Christopher said...

Mme DeF: Very pleased to see you - thanks for dropping in! (Is it true that your motto is 'A stitch in time condemns nine more'?) I do so agree. Even taxis can present risks of mortality importuners. The only risk-free means of public transport is the hired monocycle.

mig: Vicus and I had had problems swallowing this too. Especially considering a full grown tarantula is about the size of a bath-tap.

Anonymous said...

Going along with Zola (what a curmudgeon?) make sure you don't meet 'T' so often as you did less than you admit, already, so that her continuing adversity may supply even greater belly laughs for the both of you in future.
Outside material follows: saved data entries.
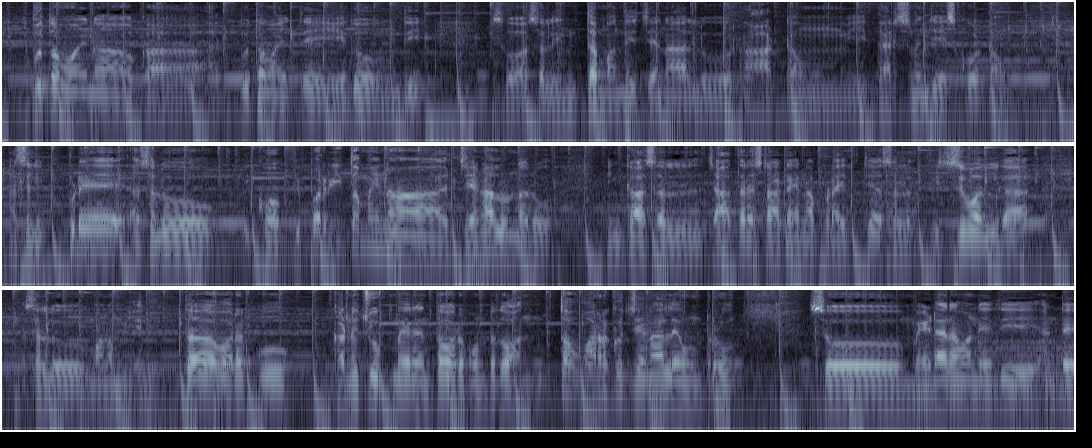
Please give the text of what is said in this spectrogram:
అద్భుతమైన ఒక అద్భుతం అయితే ఏదో ఉంది. సో అసలు ఇంతమంది జనాలు రావటం ఈ దర్శనం చేసుకోవటం అసలు ఇప్పుడే అసలు విపరీతమైన జనాలు ఉన్నారు ఇంకా అసలు జాతర స్టార్ట్ అయినప్పుడు అయితే అసలు విజువల్గా అసలు మనం ఎంత వరకు కనుచూపు మేర ఎంత వరకు ఉంటుందో అంతవరకు జనాలే ఉంటారు. సో మేడారం అనేది అంటే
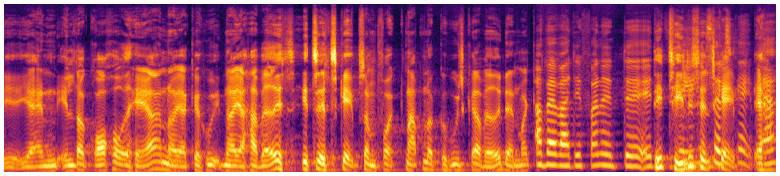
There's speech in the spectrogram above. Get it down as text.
øh, jeg er en ældre gråhåret herre, når jeg, kan, når jeg har været i et, et selskab, som folk knap nok kan huske, at have været i Danmark. Og hvad var det for et, øh, et Det er et teleselskab, ja.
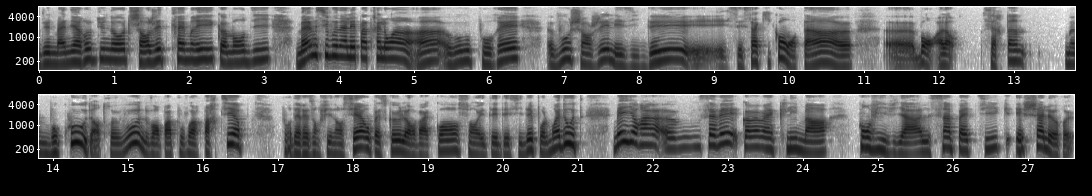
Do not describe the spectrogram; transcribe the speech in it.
d'une manière ou d'une autre, changer de crèmerie comme on dit, même si vous n'allez pas très loin, hein, vous pourrez vous changer les idées et c'est ça qui compte. Bon alors certains, même beaucoup d'entre vous ne vont pas pouvoir partir pour des raisons financières ou parce que leurs vacances ont été décidées pour le mois d'août. Mais il y aura, euh, vous savez, quand même un climat convivial, sympathique et chaleureux.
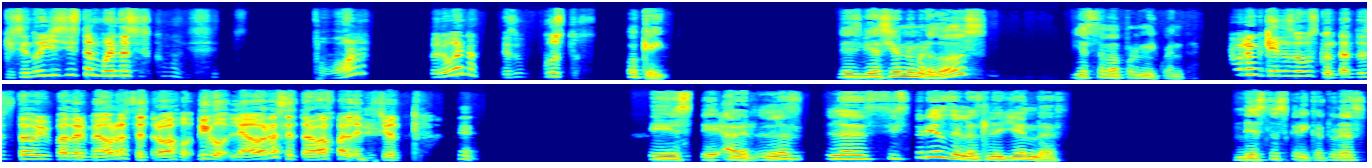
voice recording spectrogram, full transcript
que dicen, oye, sí están buenas, y es como, ¿por? Pero bueno, es gustos. Ok. Desviación número dos, ya estaba por mi cuenta. Creo que les vamos contando, esto está mi padre, me ahorras el trabajo. Digo, le ahorras el trabajo a la edición. Este, a ver, las, las historias de las leyendas de estas caricaturas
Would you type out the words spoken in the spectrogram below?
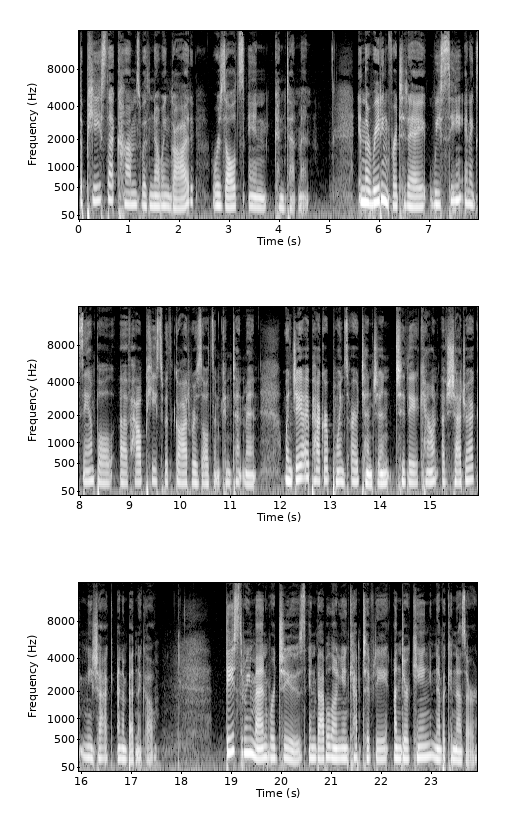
the peace that comes with knowing God results in contentment. In the reading for today, we see an example of how peace with God results in contentment when J.I. Packer points our attention to the account of Shadrach, Meshach, and Abednego. These three men were Jews in Babylonian captivity under King Nebuchadnezzar.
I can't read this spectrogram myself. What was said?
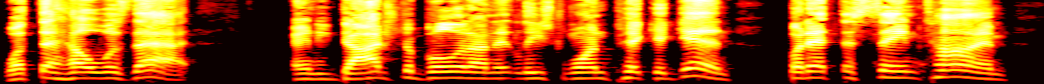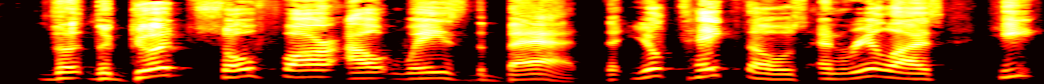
what the hell was that? And he dodged a bullet on at least one pick again. But at the same time, the, the good so far outweighs the bad that you'll take those and realize he,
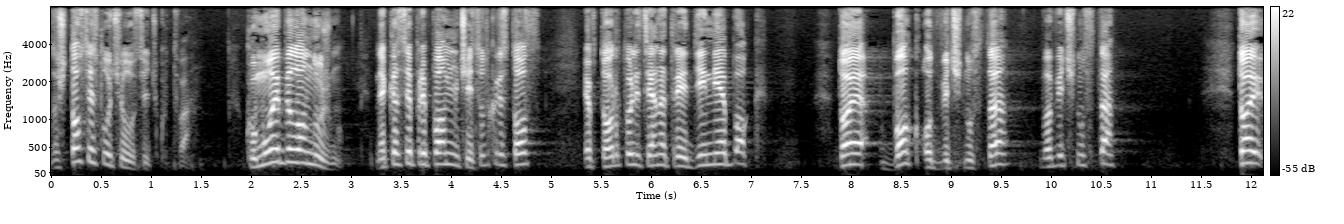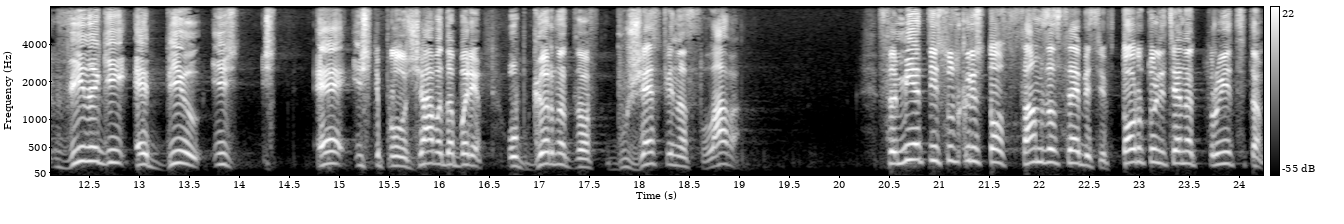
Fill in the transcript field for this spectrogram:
защо се е случило всичко това? Кому е било нужно? Нека се припомним, че Исус Христос е второто лице на триединния Бог. Той е Бог от вечността в вечността. Той винаги е бил и е и ще продължава да бъде обгърнат в божествена слава. Самият Исус Христос сам за себе си, второто лице на Троицата,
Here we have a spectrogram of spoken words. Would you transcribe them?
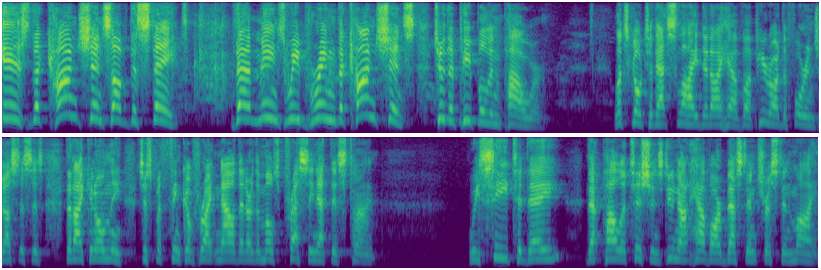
is the conscience of the state. That means we bring the conscience to the people in power. Let's go to that slide that I have up. Here are the four injustices that I can only just but think of right now that are the most pressing at this time. We see today that politicians do not have our best interest in mind.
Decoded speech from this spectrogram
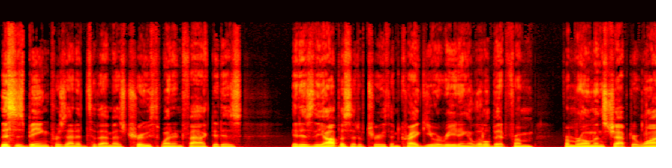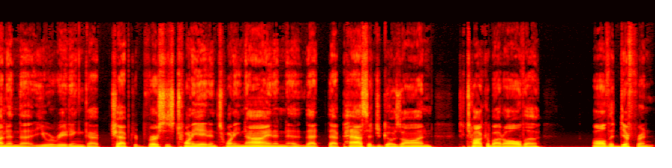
this is being presented to them as truth when in fact it is it is the opposite of truth. And Craig, you were reading a little bit from from Romans chapter one, and that you were reading uh, chapter verses twenty eight and twenty nine, and uh, that that passage goes on to talk about all the all the different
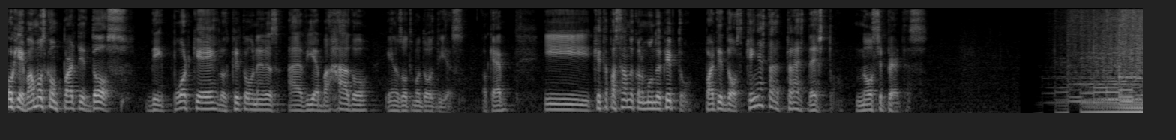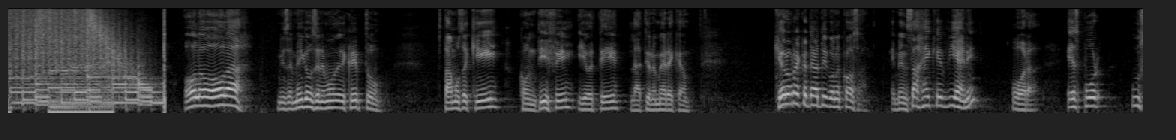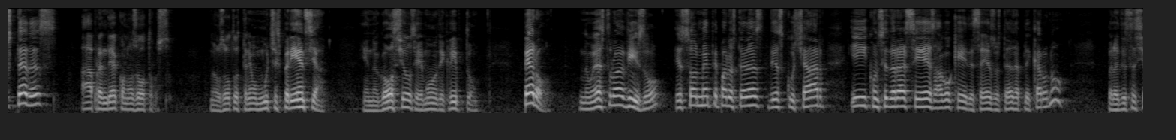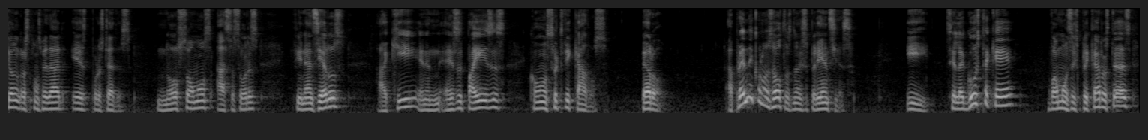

Such…if you leave it so long to chin-wag the usual woes you might receive news of her ‘amusing demise’. Now, on that far distant future day would that be a sharing of ultimate wonderful mirth?

“Laughter is a wondrous thing to prolong a healthy, wealthy youthful life”

Christopher said...

Anonymous: (May I call you Jim? You wouldn't mind?) Thanks for this. 'T' can give me a few years, so the chances are she'll have the last laugh. And she may well deserve it.

english inukshuk said...

I was going to write something sensible, but now I'm thinking about George Clooney

Anonymous said...

“Jim”?

How dare you presume...

Please, Jimena or Jimina if you must!

Anon,
Yours

Christopher said...

EI (EIO): Ah, George Clooney! Who's to know? He may have been thinking about you the very moment the piano fell on him. That's what saved him, of course. Actually, I'm gradually coming to the conclusion that that my esteemed correspondent Anonymous is in fact George Clooney, and that he hides himself in the obscurity of this blog to pass coded messages to susceptible ladies.

Thank you, Jimina. (Or should I say George?) It's not always easy to define the line between the familiar and the pert.

Anonymous said...

Excuse me - does this blog have a back door somewhere?

Spadoman said...

Why that's nothing. I've predicted the exact moment of my death every time I've died!
At another blog today, the writer posted a photo she took of a woman sitting in a cemetery knitting a scarf. It was a fantastic photo, made so by the subject herself. I imagined the stories she could tell of her life's experiences. When I read this post, I had her image in my mind talking to me. Fantastic!
Hope all is good with you and you're mending properly. If you are up walking, then it seems to be a good sign.

Pas

PS The Word Ver is ritter. Do you know what a ritter is? (no cheating)

Anonymous said...

So I gots me a double, eh? A creepy crawly snake in the grass doppleganger!!! Well Mr Mrs Miss Rev. so-called enantiomorph I tell you we hates it for ever!!! We hates it for ever!!! Now slip me a slug from that wonderful jug, dude.

Anonymous said...

The “Anonymous” that has just anonomized themselves here (above) is, in réalité, a nobody!

This is the true “Anonyme vrai”. Right Here! (Not that I care a jot in being more transparent than my anonymous feint copier).

Christopher said...

Goodness, whatever's going on here? Style analysis inclines to me accept the most recent Anonymous contribution above (the timed at 03.33) as being the real Jimina McCoy: could I perhaps ask you in any future comments you might be good enough to make to identify yourself as Anonymous™, thus separating the wheat from the chaff?

Spadoman: You're an amazing man. I hope head knitwoman Mme Defarge above has taken note - and further inspiration - from your account.

Ritter? German for knight? But I expect there's some other totally unexpected spadomanian meaning to it, isn't there?

George: My piano's upright and is on the ground floor. Just in case you were wondering.